                       publishes “The Repository” series

1793               John Murray ordained as minister of the First Universalist                
                       Church in Boston

1794               Moves to Franklin Place, Boston

1795               First play, The Medium, or Happy Tea-Party (later renamed            
                       The Medium, or Virtue Triumphant) performed at Boston’s Federal Street Theatre

1796               Second play, The Traveller Returned, performed at the Theatre;
                       tries to adopt brother Winthrop’s illegitimate daughter, Caroline Augusta

1797               Publishes three-volume book, The Gleaner

1800               American novelists Henry Sherburne and Sally Wood praise The Gleaner

1801               Niece, Anna Williams, moves to Franklin Place;
                       nephews arrive from Natchez, Mississippi, and Gloucester
                       for schooling in Boston

1802-03          Helps Judith Saunders and Clementine Beach open a
                       female academy in Dorchester; publishes poetry in the                
                       Boston Weekly Magazine as “Honora Martesia”

1805               Writes third play, The African, which is never produced

1809               John Murray suffers a paralytic stroke

1812               Helps John Murray edit and publish Letters and Sketches
                       of Sermons
; Julia Maria marries Adam Lewis Bingaman
                       of Natchez.

1813               Granddaughter, Charlotte Bingaman, born

1815               John Murray dies

1816               Publishes John Murray’s autobiography, Records of the
                       Life of the Rev. John Murray

1818               Moves to Natchez with Julia Maria and Charlotte

1820               Dies in Natchez on June 9


2008 © Bonnie Hurd Smith

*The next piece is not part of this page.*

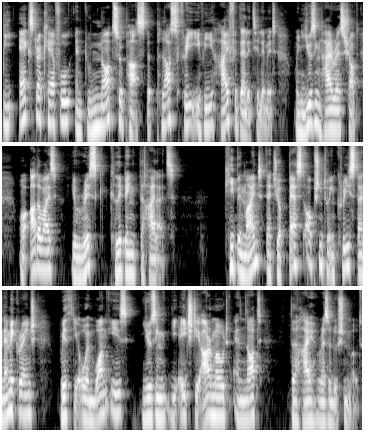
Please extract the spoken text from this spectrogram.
Be extra careful and do not surpass the plus 3 EV high fidelity limit when using high-res shot or otherwise you risk clipping the highlights. Keep in mind that your best option to increase dynamic range with the OM1 is using the HDR mode and not the high resolution mode.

Independent scholar and author Bonnie Hurd Smith is the president and CEO of History Smiths, a marketing company that works with businesses to incorporate history -- their own and their community's -- into their branding, marketing, and community outreach to attract customers, boost customer loyalty, and secure a high status reputation in the communities they serve.